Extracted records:
-.-.-

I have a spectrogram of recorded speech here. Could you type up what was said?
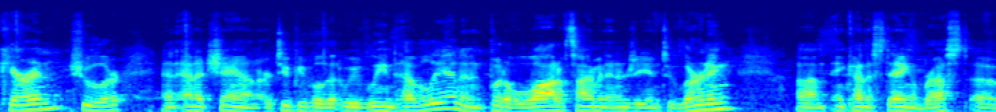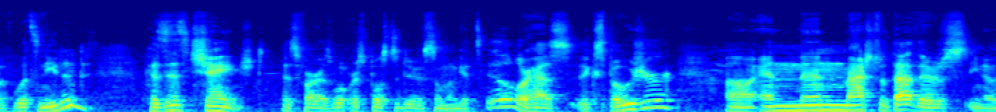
Karen Schuler and Anna Chan are two people that we've leaned heavily in and put a lot of time and energy into learning um, and kind of staying abreast of what's needed because it's changed as far as what we're supposed to do if someone gets ill or has exposure. Uh, and then matched with that, there's you know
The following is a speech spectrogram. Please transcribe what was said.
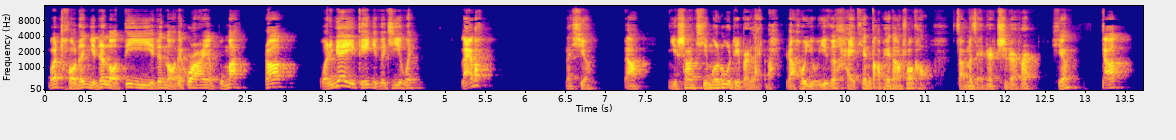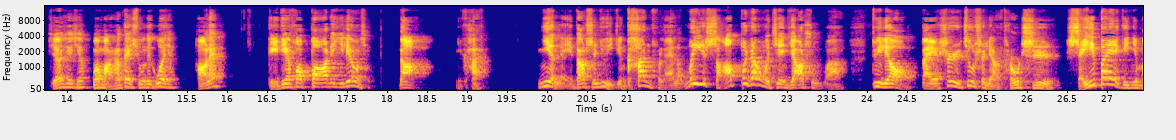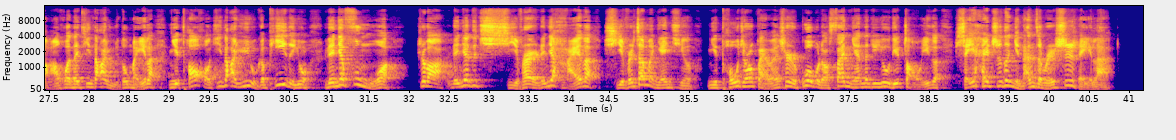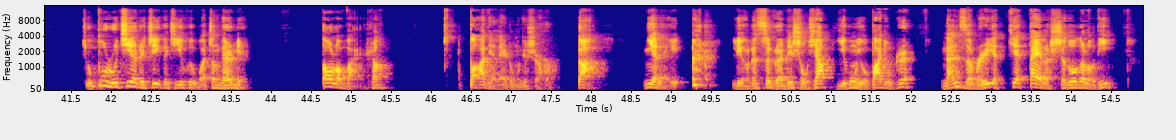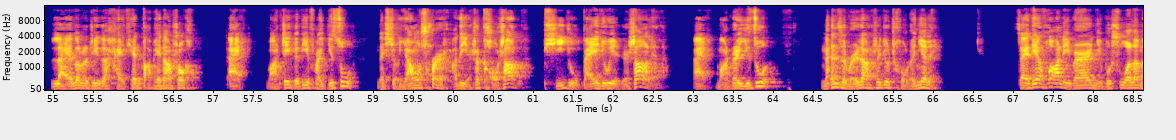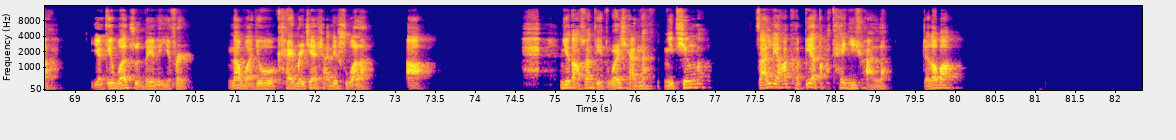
我瞅着你这老弟这脑袋瓜也不慢，是吧？我愿意给你个机会，来吧。那行啊，你上即墨路这边来吧。然后有一个海天大排档烧烤，咱们在这吃点饭，行啊？行行行，我马上带兄弟过去。好嘞，给电话扒着一撂下。啊，你看。聂磊当时就已经看出来了，为啥不让我见家属啊？对了，摆事就是两头吃，谁败给你忙活？那金大宇都没了，你讨好金大宇有个屁的用？人家父母是吧？人家的媳妇儿，人家孩子媳妇儿这么年轻，你头脚摆完事儿，过不了三年，那就又得找一个，谁还知道你南子文是谁了？就不如借着这个机会，我挣点米。到了晚上八点来钟的时候啊，聂磊。领着自个儿的手下，一共有八九个。南子文也见带了十多个老弟，来到了这个海天大排档烧烤。哎，往这个地方一坐，那小羊肉串啥的也是烤上了，啤酒白酒也是上来了。哎，往这一坐，南子文当时就瞅着聂磊，在电话里边你不说了吗？也给我准备了一份那我就开门见山的说了啊，你打算给多少钱呢？你听吧，咱俩可别打太极拳了。知道吧？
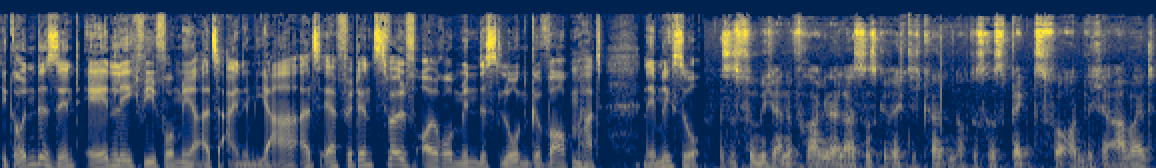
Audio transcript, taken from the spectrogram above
Die Gründe sind ähnlich wie vor mehr als einem Jahr, als er für den 12 Euro Mindestlohn geworben hat, nämlich so. Es ist für mich eine Frage der Leistungsgerechtigkeit und auch des Respekts vor ordentlicher Arbeit.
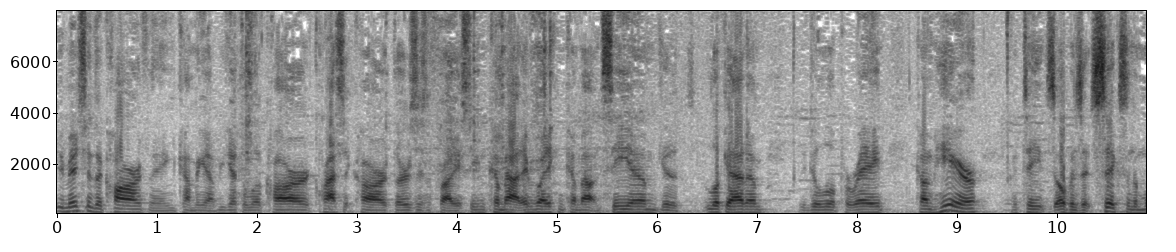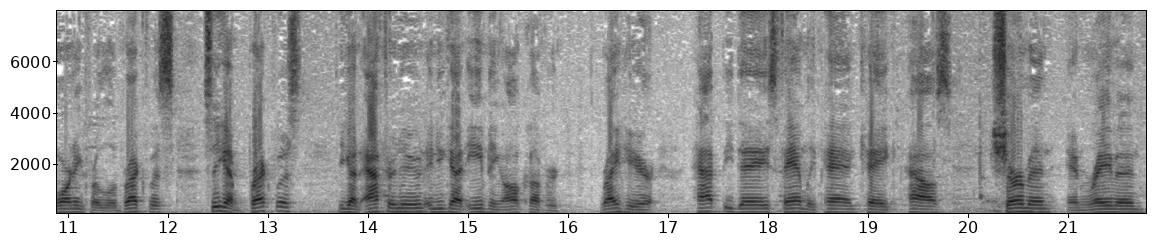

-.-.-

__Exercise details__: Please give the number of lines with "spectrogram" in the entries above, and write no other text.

__Answer below__: 3